──────── DATA TO USE ────────

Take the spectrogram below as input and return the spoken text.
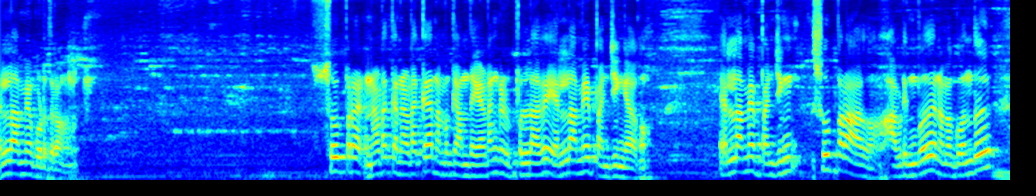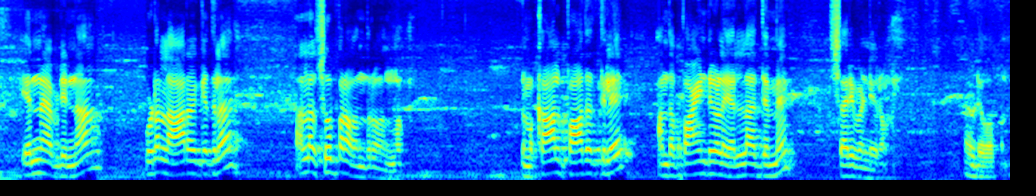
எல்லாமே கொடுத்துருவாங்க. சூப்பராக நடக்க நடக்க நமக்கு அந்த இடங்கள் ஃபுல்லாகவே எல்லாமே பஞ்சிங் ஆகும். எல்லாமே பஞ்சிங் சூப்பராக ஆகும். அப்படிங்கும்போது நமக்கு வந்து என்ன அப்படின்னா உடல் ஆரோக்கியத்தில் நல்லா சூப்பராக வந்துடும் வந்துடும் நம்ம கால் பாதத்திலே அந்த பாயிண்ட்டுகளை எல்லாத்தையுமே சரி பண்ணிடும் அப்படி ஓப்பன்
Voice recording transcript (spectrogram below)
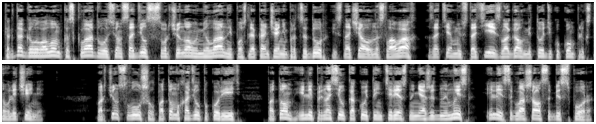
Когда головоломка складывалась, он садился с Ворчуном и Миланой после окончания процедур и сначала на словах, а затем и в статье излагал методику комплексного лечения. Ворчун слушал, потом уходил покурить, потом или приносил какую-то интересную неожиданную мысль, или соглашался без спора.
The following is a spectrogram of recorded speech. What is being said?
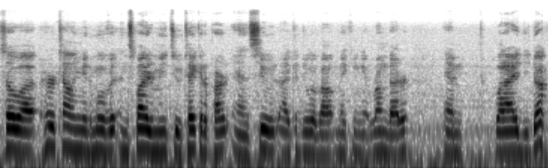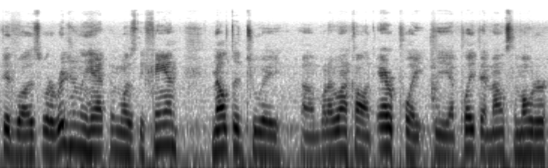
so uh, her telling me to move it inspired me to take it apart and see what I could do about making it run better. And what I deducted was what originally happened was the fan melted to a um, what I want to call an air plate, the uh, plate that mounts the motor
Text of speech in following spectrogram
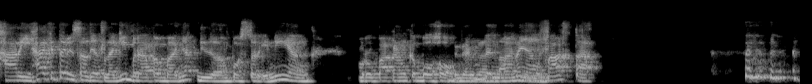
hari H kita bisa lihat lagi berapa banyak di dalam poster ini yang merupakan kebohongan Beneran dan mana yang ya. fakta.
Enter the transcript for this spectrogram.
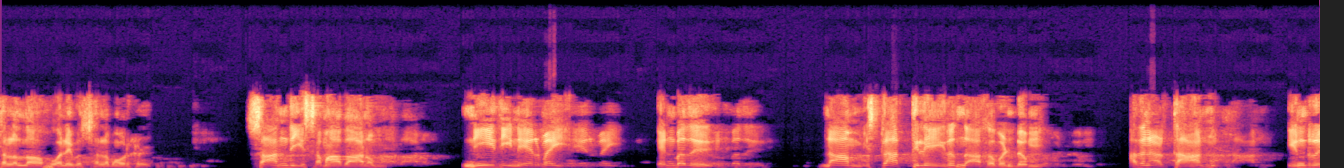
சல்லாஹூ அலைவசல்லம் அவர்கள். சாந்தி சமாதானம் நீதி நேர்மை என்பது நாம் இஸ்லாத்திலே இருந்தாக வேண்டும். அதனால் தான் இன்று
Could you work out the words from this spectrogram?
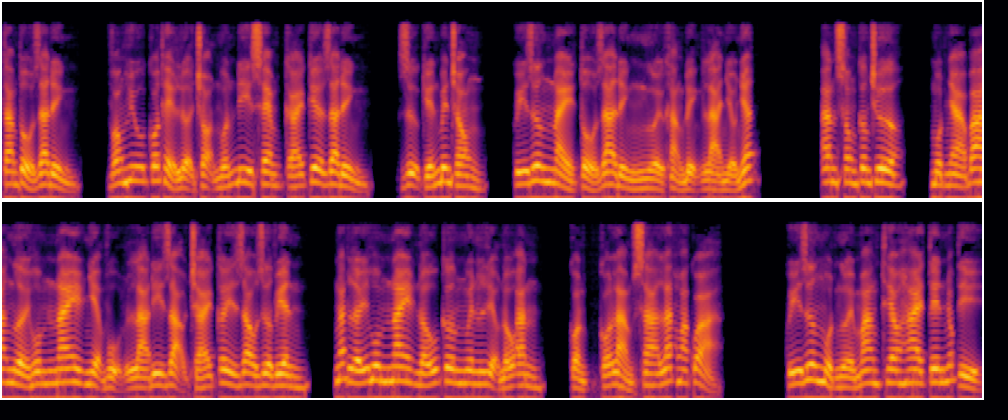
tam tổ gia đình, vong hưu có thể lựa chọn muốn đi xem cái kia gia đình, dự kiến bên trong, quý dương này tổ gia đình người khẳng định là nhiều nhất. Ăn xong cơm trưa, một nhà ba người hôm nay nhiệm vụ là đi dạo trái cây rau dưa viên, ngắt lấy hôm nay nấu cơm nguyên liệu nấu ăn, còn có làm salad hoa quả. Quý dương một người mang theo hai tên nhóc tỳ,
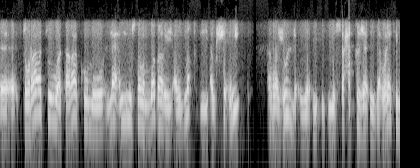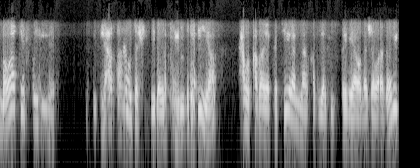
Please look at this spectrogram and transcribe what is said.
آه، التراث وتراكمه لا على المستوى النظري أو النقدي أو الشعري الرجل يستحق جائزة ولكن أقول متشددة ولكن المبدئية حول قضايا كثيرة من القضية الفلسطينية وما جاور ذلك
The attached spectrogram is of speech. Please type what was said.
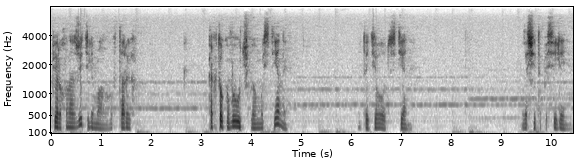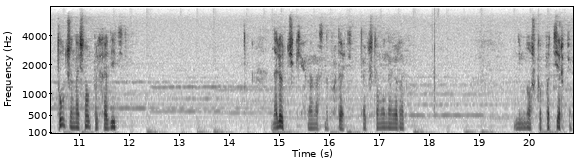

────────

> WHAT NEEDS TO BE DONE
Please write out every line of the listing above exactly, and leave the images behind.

> SOLUTION
Take the spectrogram below as input and return the spoken text.
எல்லாமே கொடுத்துருவாங்க. சூப்பராக நடக்க நடக்க நமக்கு அந்த இடங்கள் ஃபுல்லாகவே எல்லாமே பஞ்சிங் ஆகும். எல்லாமே பஞ்சிங் சூப்பராக ஆகும். அப்படிங்கும்போது நமக்கு வந்து என்ன அப்படின்னா உடல் ஆரோக்கியத்தில் நல்லா சூப்பராக வந்துடும் வந்துடும் நம்ம கால் பாதத்திலே அந்த பாயிண்ட்டுகளை எல்லாத்தையுமே சரி பண்ணிடும் அப்படி ஓப்பன்
Voice recording transcript (spectrogram below)
Когда головоломка складывалась, он садился с Ворчуном и Миланой после окончания процедур и сначала на словах, а затем и в статье излагал методику комплексного лечения. Ворчун слушал, потом уходил покурить, потом или приносил какую-то интересную неожиданную мысль, или соглашался без спора.
The following is a spectrogram of recorded speech. What is being said?
so uh, her telling me to move it inspired me to take it apart and see what I could do about making it run better. And what I deducted was what originally happened was the fan melted to a um, what I want to call an air plate, the uh, plate that mounts the motor
Text of speech in following spectrogram
hari H kita bisa lihat lagi berapa banyak di dalam poster ini yang merupakan kebohongan Beneran dan mana yang ya. fakta.
Enter the transcript for this spectrogram.
சல்லாஹூ அலைவசல்லம் அவர்கள். சாந்தி சமாதானம் நீதி நேர்மை என்பது நாம் இஸ்லாத்திலே இருந்தாக வேண்டும். அதனால் தான் இன்று
Could you work out the words from this spectrogram?
tam tổ gia đình, vong hưu có thể lựa chọn muốn đi xem cái kia gia đình, dự kiến bên trong, quý dương này tổ gia đình người khẳng định là nhiều nhất. Ăn xong cơm trưa, một nhà ba người hôm nay nhiệm vụ là đi dạo trái cây rau dưa viên, ngắt lấy hôm nay nấu cơm nguyên liệu nấu ăn, còn có làm salad hoa quả. Quý dương một người mang theo hai tên nhóc tỳ,
Please look at this spectrogram and transcribe what is said.
آه، التراث وتراكمه لا على المستوى النظري أو النقدي أو الشعري الرجل يستحق جائزة ولكن أقول متشددة ولكن المبدئية حول قضايا كثيرة من القضية الفلسطينية وما جاور ذلك
The attached spectrogram is of speech. Please type what was said.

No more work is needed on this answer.